It said the Iraqi militant is believed responsible for plotting cross-border attacks from Pakistan on U.S. forces in Afghanistan, and leading an effort to assassinate Pakistan’s president, Gen. Pervez Musharraf, and U.N. officials.

The U.S. military in Baghdad said Saturday’s raids targeting suspected al-Qaida in Iraq insurgents netted four people in Mosul; six near Karmah, 50 miles west of Baghdad; two near the Syrian border; two in the Iraqi capital; and three near Balad, 50 miles north of Baghdad.

The detainees were not identified, but the statement linked some to al-Qaida in Iraq, including one who allegedly served as an intelligence officer.

“We’re achieving a deliberate, systematic disruption in the al-Qaida in Iraq network,” Lt. Col. Christopher Garver, a U.S. military spokesman, said in the statement.

The truck loaded with explosives was found early Friday near Fallujah, a city in Anbar province when Marines were tipped off about it by a suspected insurgent they detained during a routine combat operation in the area, the military said.

Filled with eight large barrels of an unidentified liquid, the truck contained hidden detonation wire and explosives, the statement said. After cordoning off the area and evacuating nearby citizens, the Marines called in U.S. fighter jets that destroyed the truck, causing an explosion large enough to damage some nearby buildings, the military said.
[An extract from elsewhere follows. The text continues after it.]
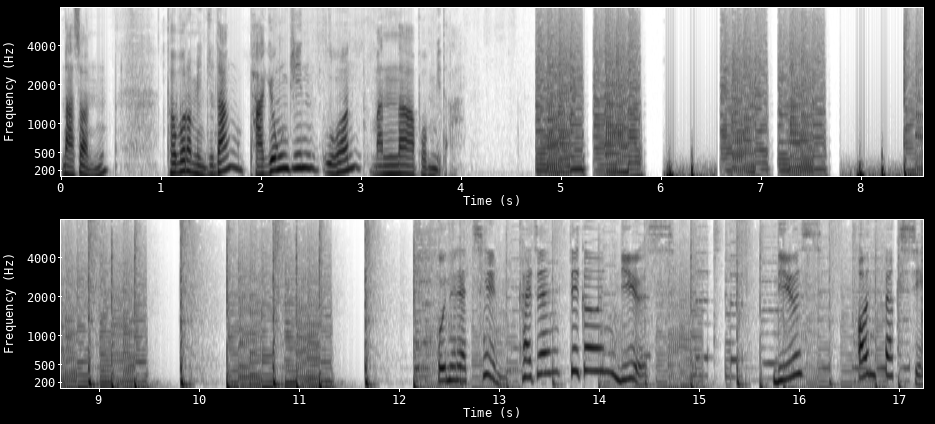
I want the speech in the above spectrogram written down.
나선 더불어민주당 박용진 의원 만나봅니다. 오늘 아침 가장 뜨거운 뉴스 뉴스 unboxing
No civilian or coalition injuries were reported.

Suspected insurgents detained
In Mahmoudiya, about 20 miles south of Baghdad, U.S. and Iraqi forces detained eight suspected insurgents and confiscated three caches of weapons during a raid on an apartment complex on April 22, including mortars, rockets and ammunition. The weapons appeared to be new and “were stamped with recent dates and Iranian markings,” the military said.

The United States has frequently accused Iran of allowing insurgents to enter this country carrying weapons such as deadline roadside bombs used to attack U.S. and Iraqi convoys.

Also Saturday, the Danish military announced that it has sent an unspecified number of special forces to Iraq to reinforce its 460-strong contingent near the southern city of Basra.

But it stressed the troops were on a temporary mission and would not affect Denmark’s plans to withdraw its contingent from the area by August and replace it with a smaller helicopter unit in transferring security responsibilities to Iraqi forces.

Danish and British forces in the area have faced stepped up attacks as Shiite militias have stepped up vying for power since Britain announced in February that it would begin withdrawing troops in Iraq this summer as it hands over control of southern Iraq to local forces.

“I can confirm that the Iraqis, Danes and British are putting a great effort into finding the elements that are shooting at Danish and British soldiers day and night,” Defense Minister Soeren Gade told Danish broadcaster TV2.